[Opening RECORDS FOR THIS EXERCISE section]
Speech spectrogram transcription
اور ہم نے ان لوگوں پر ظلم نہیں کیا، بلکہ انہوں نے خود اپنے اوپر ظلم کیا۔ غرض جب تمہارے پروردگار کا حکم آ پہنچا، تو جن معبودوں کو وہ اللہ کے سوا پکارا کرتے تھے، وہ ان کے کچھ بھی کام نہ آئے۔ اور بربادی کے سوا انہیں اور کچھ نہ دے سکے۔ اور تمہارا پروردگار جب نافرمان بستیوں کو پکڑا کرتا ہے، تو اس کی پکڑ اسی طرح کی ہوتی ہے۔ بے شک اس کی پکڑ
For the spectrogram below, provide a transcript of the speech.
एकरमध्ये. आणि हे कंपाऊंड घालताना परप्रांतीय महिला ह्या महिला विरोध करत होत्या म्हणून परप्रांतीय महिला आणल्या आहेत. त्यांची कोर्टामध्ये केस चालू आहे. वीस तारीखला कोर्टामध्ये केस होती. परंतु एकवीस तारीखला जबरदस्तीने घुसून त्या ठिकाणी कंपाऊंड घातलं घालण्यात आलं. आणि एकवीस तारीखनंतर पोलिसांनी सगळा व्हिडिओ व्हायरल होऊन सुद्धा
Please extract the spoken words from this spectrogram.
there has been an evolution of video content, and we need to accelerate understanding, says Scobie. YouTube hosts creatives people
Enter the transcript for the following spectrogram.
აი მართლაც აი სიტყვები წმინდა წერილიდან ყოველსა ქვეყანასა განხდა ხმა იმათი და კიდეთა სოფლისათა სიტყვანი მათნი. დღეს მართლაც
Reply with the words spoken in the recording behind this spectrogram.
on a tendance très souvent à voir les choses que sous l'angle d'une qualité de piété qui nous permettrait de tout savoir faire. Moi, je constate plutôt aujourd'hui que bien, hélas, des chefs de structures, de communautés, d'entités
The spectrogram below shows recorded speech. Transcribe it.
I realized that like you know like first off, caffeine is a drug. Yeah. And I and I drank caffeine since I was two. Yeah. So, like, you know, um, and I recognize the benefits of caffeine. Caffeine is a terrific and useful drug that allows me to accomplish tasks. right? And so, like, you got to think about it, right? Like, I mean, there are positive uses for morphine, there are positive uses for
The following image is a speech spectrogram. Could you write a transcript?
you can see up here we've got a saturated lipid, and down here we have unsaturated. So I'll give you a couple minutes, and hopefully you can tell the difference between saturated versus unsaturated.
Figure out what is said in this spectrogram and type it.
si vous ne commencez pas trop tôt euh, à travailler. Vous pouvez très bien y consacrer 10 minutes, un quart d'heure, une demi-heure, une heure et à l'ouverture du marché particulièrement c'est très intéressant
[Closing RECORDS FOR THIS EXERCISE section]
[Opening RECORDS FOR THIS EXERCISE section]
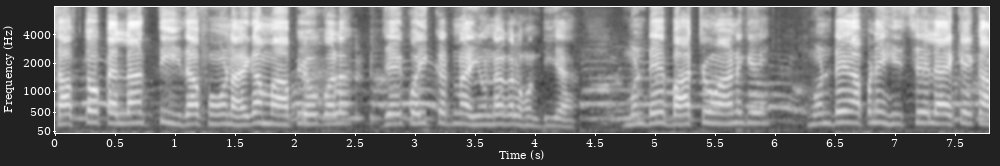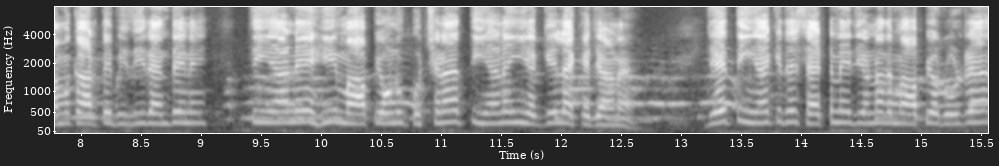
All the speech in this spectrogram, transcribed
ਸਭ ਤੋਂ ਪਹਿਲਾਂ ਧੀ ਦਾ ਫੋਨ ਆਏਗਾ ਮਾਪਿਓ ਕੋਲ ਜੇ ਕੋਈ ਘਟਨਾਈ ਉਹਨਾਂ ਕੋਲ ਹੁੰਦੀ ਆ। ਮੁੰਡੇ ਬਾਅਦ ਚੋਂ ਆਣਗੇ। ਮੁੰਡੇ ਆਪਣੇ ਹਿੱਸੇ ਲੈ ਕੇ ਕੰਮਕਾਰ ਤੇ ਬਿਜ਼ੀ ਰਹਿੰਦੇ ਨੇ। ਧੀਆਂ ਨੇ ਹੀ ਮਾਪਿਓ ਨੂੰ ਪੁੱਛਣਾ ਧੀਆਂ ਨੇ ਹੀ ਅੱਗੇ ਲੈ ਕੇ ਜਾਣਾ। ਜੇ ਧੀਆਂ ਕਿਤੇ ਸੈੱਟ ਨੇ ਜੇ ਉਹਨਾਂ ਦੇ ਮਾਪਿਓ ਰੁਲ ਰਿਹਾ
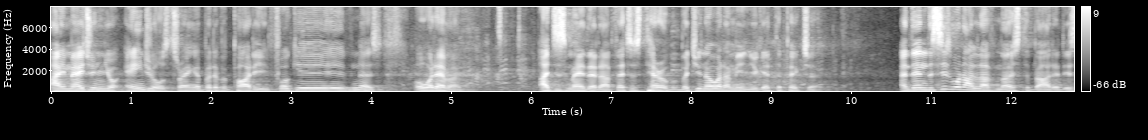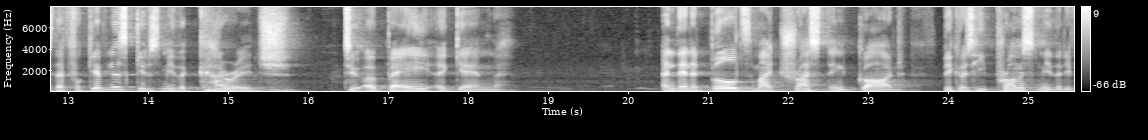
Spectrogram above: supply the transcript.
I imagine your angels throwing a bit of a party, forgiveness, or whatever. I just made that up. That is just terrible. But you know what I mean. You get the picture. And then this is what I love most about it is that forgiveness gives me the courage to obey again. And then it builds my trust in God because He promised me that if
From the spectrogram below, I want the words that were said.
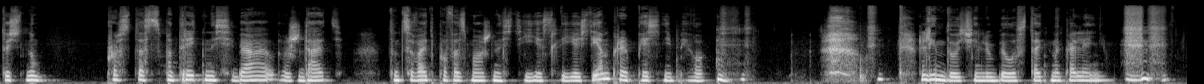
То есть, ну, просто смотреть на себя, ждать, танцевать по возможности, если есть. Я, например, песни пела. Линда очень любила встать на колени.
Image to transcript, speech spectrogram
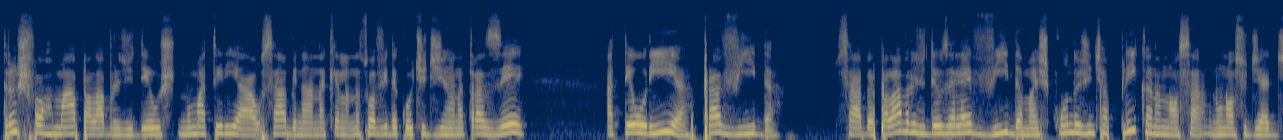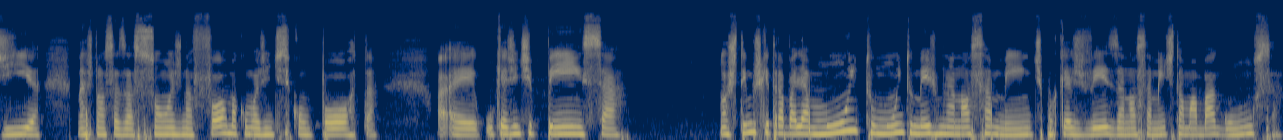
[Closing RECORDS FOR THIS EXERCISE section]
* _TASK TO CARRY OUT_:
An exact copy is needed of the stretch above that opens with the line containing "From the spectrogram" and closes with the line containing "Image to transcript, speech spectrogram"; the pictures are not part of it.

* _RESULT FOR THIS EXERCISE_:
From the spectrogram below, I want the words that were said.
То есть, ну, просто смотреть на себя, ждать, танцевать по возможности, если есть. Я, например, песни пела. Линда очень любила встать на колени.
Image to transcript, speech spectrogram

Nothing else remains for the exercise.